Embryo transfer is done at your doctor’s office or a clinic and usually takes place two to five days after egg retrieval.
- You might be given a mild sedative. The procedure is usually painless, although you might experience mild cramping.
- The doctor will insert a long, thin, flexible tube called a catheter into your vagina, through your cervix and into your uterus.
- A syringe containing one or more embryos suspended in a small amount of fluid is attached to the end of the catheter.
- Using the syringe, the doctor places the embryo or embryos into your uterus.
If successful, an embryo will implant in the lining of your uterus about six to 10 days after egg retrieval.
After the procedure
After the embryo transfer, you can resume normal daily activities. However, your ovaries may still be enlarged. Consider avoiding vigorous activity, which could cause discomfort.
Typical side effects include:
- Passing a small amount of clear or bloody fluid shortly after the procedure — due to the swabbing of the cervix before the embryo transfer
- Breast tenderness due to high estrogen levels
- Mild bloating
- Mild cramping
If you develop moderate or severe pain after the embryo transfer, contact your doctor. He or she will evaluate you for complications such as infection, twisting of an ovary (ovarian torsion) and severe ovarian hyperstimulation syndrome.
About 12 days to two weeks after egg retrieval, your doctor will test a sample of your blood to detect whether you’re pregnant.
- If you’re pregnant, your doctor will refer you to an obstetrician or other pregnancy specialist for prenatal care.
- If you’re not pregnant, you’ll stop taking progesterone and likely get your period within a week. If you don’t get your period or you have unusual bleeding, contact your doctor. If you’re interested in attempting another cycle of in vitro fertilization (IVF), your doctor might suggest steps you can take to improve your chances of getting pregnant through IVF.
The chances of giving birth to a healthy baby after using IVF depend on various factors, including:
- Maternal age. The younger you are, the more likely you are to get pregnant and give birth to a healthy baby using your own eggs during IVF. Women age 41 and older are often counseled to consider using donor eggs during IVF to increase the chances of success.
- Embryo status. Transfer of embryos that are more developed is associated with higher pregnancy rates compared with less-developed embryos (day two or three). However, not all embryos survive the development process. Talk with your doctor or other care provider about your specific situation.

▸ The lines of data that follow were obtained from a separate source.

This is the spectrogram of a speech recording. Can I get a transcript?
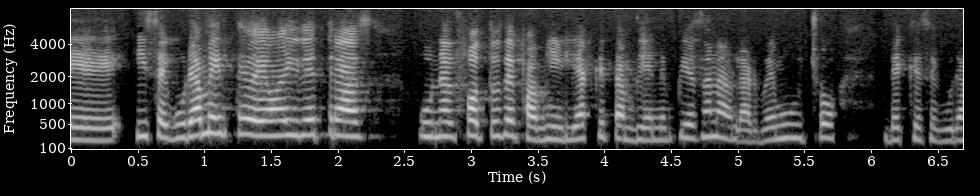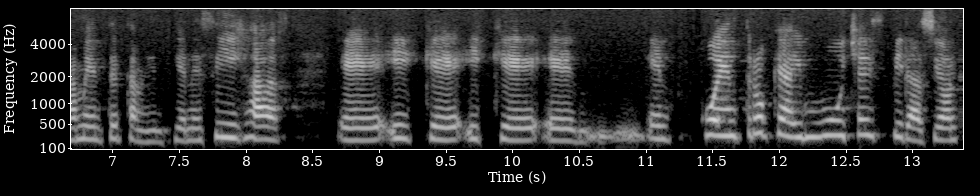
Eh, y seguramente veo ahí detrás unas fotos de familia que también empiezan a hablarme mucho de que seguramente también tienes hijas eh, y que, y que eh, encuentro que hay mucha inspiración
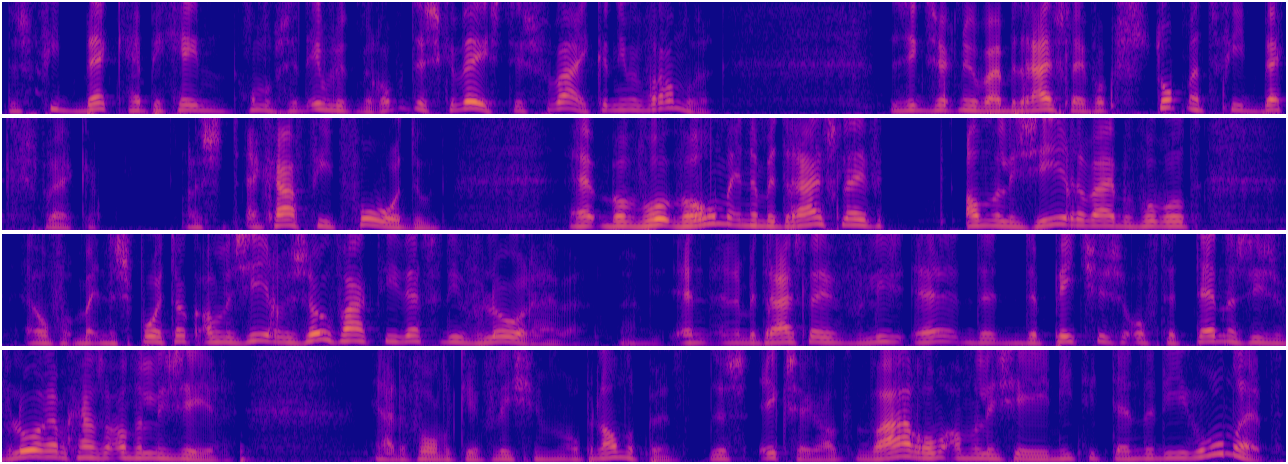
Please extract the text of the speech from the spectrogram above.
Dus feedback heb je geen 100% invloed meer op. Het is geweest, het is voorbij, je kunt niet meer veranderen. Dus ik zeg nu bij bedrijfsleven ook stop met feedbackgesprekken. En ga feed forward doen. waarom in een bedrijfsleven analyseren wij bijvoorbeeld, of in de sport ook, analyseren we zo vaak die wedstrijd die we verloren hebben. En in het bedrijfsleven de, de pitches of de tennis die ze verloren hebben, gaan ze analyseren. Ja, de volgende keer verlies je hem op een ander punt. Dus ik zeg altijd, waarom analyseer je niet die tender die je gewonnen hebt?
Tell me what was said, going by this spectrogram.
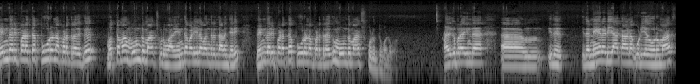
வெண்வெறி படத்தை பூரணப்படுத்துறதுக்கு மொத்தமாக மூன்று மார்க்ஸ் கொடுங்க. அது எந்த வழியில் வந்திருந்தாலும் சரி வெண்வெறி படத்தை பூரணப்படுத்துறதுக்கு மூன்று மார்க்ஸ் கொடுத்து கொள்ளுவோம். அதுக்கு பிறகு இந்த இது இதை நேரடியாக காணக்கூடியது ஒரு மார்க்ஸ்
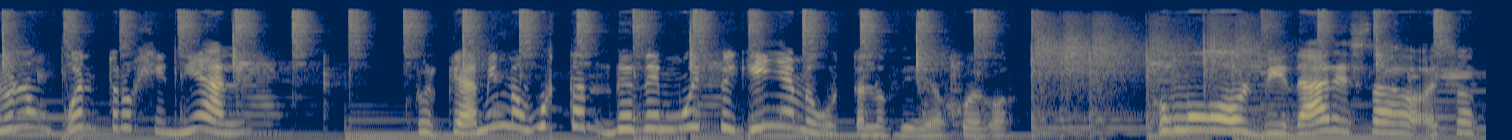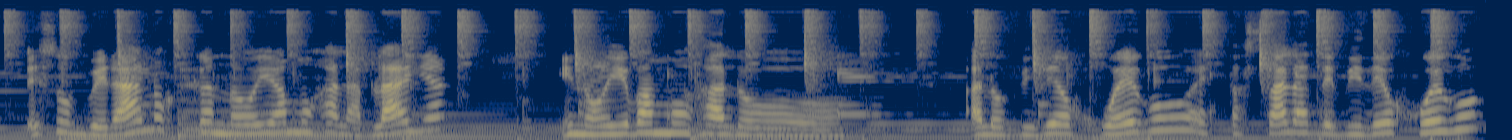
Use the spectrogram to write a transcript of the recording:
yo lo encuentro genial porque a mí me gustan, desde muy pequeña me gustan los videojuegos. ¿Cómo olvidar esos, esos, esos veranos cuando íbamos a la playa y nos íbamos a los a los videojuegos, estas salas de videojuegos,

- Reproductive history. Women who’ve previously given birth are more likely to be able to get pregnant using IVF than are women who’ve never given birth. Success rates are lower for women who’ve previously used IVF multiple times but didn’t get pregnant.
- Cause of infertility. Having a normal supply of eggs increases your chances of being able to get pregnant using IVF. Women who have severe endometriosis are less likely to be able to get pregnant using IVF than are women who have unexplained infertility.
- Lifestyle factors. Women who smoke typically have fewer eggs retrieved during IVF and may miscarry more often. Smoking can lower a woman’s chance of success using IVF by 50%. Obesity can decrease your chances of getting pregnant and having a baby. Use of alcohol, recreational drugs, excessive caffeine and certain medications also can be harmful.
Talk with your doctor about any factors that apply to you and how they may affect your chances of a successful pregnancy.